# AIM OF THE EXERCISE
The task calls for each line of the records below in which the word "dBFS" appears.

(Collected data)
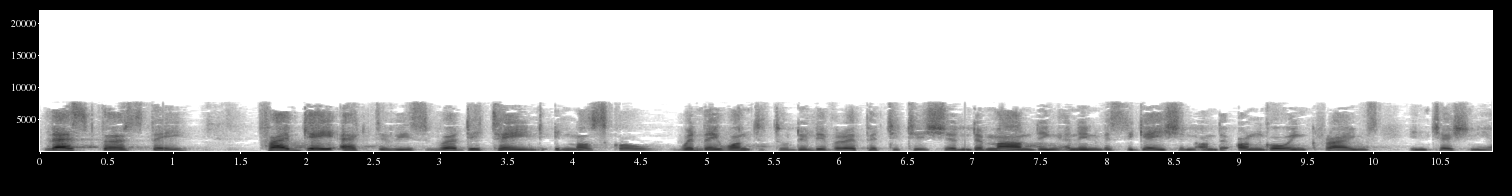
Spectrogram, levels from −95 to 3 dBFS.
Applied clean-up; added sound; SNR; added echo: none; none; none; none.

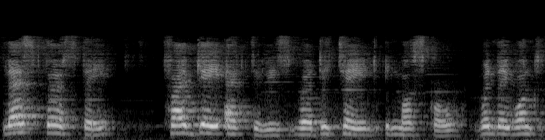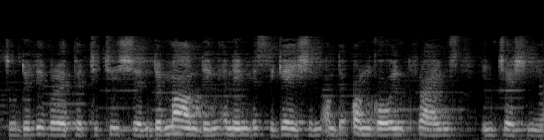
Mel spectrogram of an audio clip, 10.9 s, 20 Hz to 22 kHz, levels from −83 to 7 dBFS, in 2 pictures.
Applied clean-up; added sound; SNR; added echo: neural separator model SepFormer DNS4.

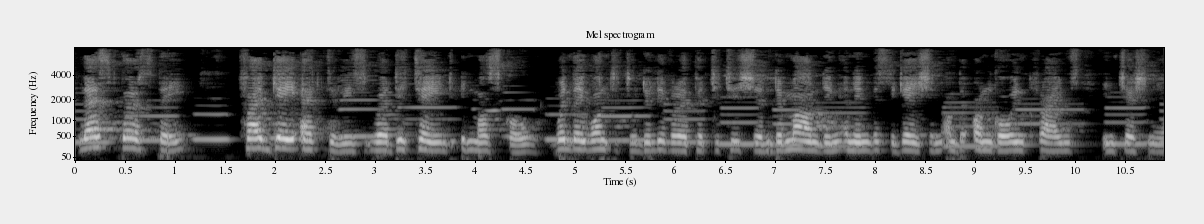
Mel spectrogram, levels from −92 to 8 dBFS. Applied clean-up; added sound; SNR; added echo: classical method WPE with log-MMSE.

# RESULT
Spectrogram, levels from −95 to 3 dBFS.
Mel spectrogram of an audio clip, 10.9 s, 20 Hz to 22 kHz, levels from −83 to 7 dBFS, in 2 pictures.
Mel spectrogram, levels from −92 to 8 dBFS. Applied clean-up; added sound; SNR; added echo: classical method WPE with log-MMSE.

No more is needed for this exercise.